This video and post will not help you with any exam or ISTQB or anything that other people want you to parrot at them. I really only care about the practical application of models in testing. Not a universal definition. So run away screaming now if you want the certification stuff.
So to describe a modern V-model testing process diagram. You have various definition stages on the left and then various 'testing' stages on the right, and the testing stages map on to definition stages so Business Requirements might map on to UAT, and Business Benefits might map on to Operational Acceptance Testing etc. etc.
And this doesn't work, wastes time and money and detrimentally affects everyone involved. So what do we do? We throw the V-Model away.
No we look at it for its essence.
First get rid of the notion of time. Every project I've been on has iterations. Nothing works with a linear time line, assume any model you see that uses this representation will not map on to the real world.
When I were a lad, back in the dim and distant past, we learned about verification and validation so the V in the V-model helped us remember this. Except that it didn't because for me, mnemonics that use the same letter for different concepts don't work. V mnemonics for me deal with "V for Vendetta" or "V for Vengeance" and these concepts do not exist in testing - they exist in project management but not testing.
Validation was "Are we doing the right thing?". Verification - did we do it right?
And we have another model for that - Questioning and Checking. We Question decisions, plans, designs requirements - are you sure? should we do this? should we do this other thing? how often should we do this? etc.
Then, as it start to materialise, we check. did we do what we said? And we continue to questions: Should we continue to carry on this way given what we just learned?
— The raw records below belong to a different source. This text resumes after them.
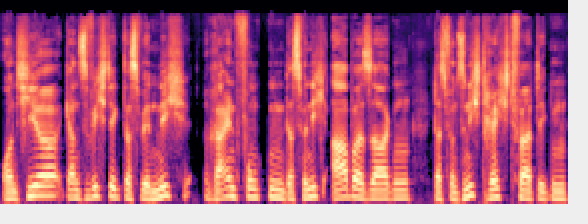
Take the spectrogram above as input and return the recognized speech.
Und hier ganz wichtig, dass wir nicht reinfunken, dass wir nicht aber sagen, dass wir uns nicht rechtfertigen,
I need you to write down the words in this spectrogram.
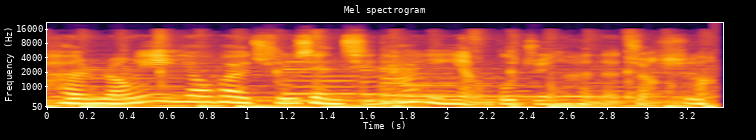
很容易又会出现其他营养不均衡的状况。是的，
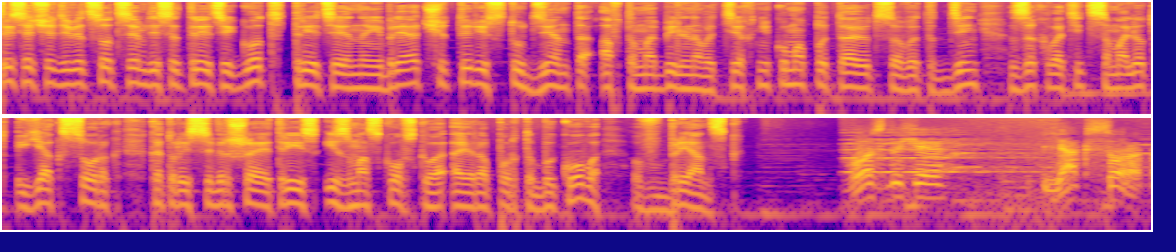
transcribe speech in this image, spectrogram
1973 год, 3 ноября, четыре студента автомобильного техникума пытаются в этот день захватить самолет Як-40, который совершает рейс из московского аэропорта Быкова в Брянск. Воздухе Як-40.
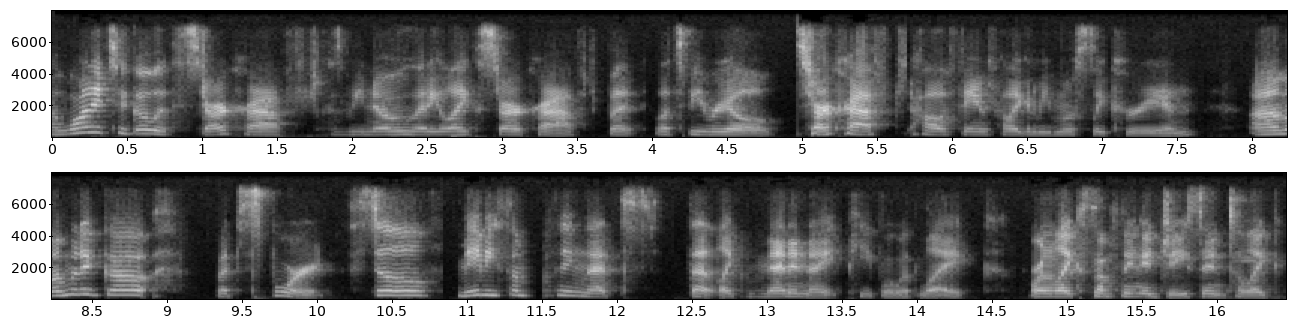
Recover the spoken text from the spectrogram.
I wanted to go with StarCraft because we know that he likes StarCraft, but let's be real, StarCraft Hall of Fame is probably going to be mostly Korean. Um, I'm gonna go, but sport still maybe something that's that like Mennonite people would like, or like something adjacent to like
What else did we do that we don't understand the knock on effect of.
So I don't V & V any more, I question and Check.
And in the V model, this left hand line represents Questioning, and the right hand side represents Checking.
Another thing we have to sort out in our V-model relates to the ordering. Because when they drew it for software testing, they made it an ordered model based on time. Which made it appear that you didn't check the business case until it was live, or you didn't check the business requirements until UAT.
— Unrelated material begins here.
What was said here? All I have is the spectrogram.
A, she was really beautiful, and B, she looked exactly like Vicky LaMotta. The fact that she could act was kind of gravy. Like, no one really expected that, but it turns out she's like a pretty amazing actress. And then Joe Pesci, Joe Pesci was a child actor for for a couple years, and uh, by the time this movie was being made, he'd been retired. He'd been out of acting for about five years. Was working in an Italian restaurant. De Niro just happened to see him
We can treat anything written on the questioning side a bulleted list. A brain dump of what we think we have available to question: requirements, business case, decision log, GUI - whatever, and we can order it by word length or alphabetically, word length works well with a V-model because the short words sit at the top where the space is smallest.
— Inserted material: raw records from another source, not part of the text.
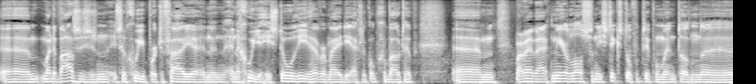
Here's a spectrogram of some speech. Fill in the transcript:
Um, maar de basis is een, is een goede portefeuille en een, en een goede historie... Hè, waarmee je die eigenlijk opgebouwd hebt. Um, maar we hebben eigenlijk meer last van die stikstof op dit moment... dan, uh,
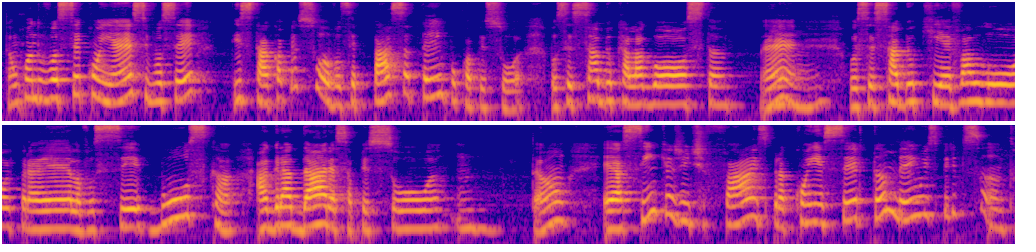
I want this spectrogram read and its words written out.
Então quando você conhece, você está com a pessoa, você passa tempo com a pessoa, você sabe o que ela gosta, né? Uhum. Você sabe o que é valor para ela, você busca agradar essa pessoa. Uhum. Então, é assim que a gente faz para conhecer também o Espírito Santo.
Since we removed the notion of time we can question these 'things' whenever we consider it appropriate to do so, and check them, as soon as something exists to check, and as we elaborate, we question and check in different ways.
So I reclaim the V-model for myself. And now it adds value. In fact it stands for Value - V for Value, where our job in the process is to add value, to reframe, question and check. Do it simply and clearly and own our models and communication so we do them in ways that benefit our domain and our context rather than for historical reasons that we don't understand or agree with.
- It doesn't need to be a V - I just threw in that whole "V for Value" thing as motivational noise.
- In the real world, we have a set of stuff, and we have to remember to question it and check it, so you could model that as three columns: |Stuff | Some questions of each piece of stuff | Some checks to make on the stuff|
- And we don't limit ourself to questions and checks, we question our answers, we model it all as a graph, we don't just use columns, we iterate, we do whatever it takes to model our world. By all means start with a V-model, and own it, but build your own model.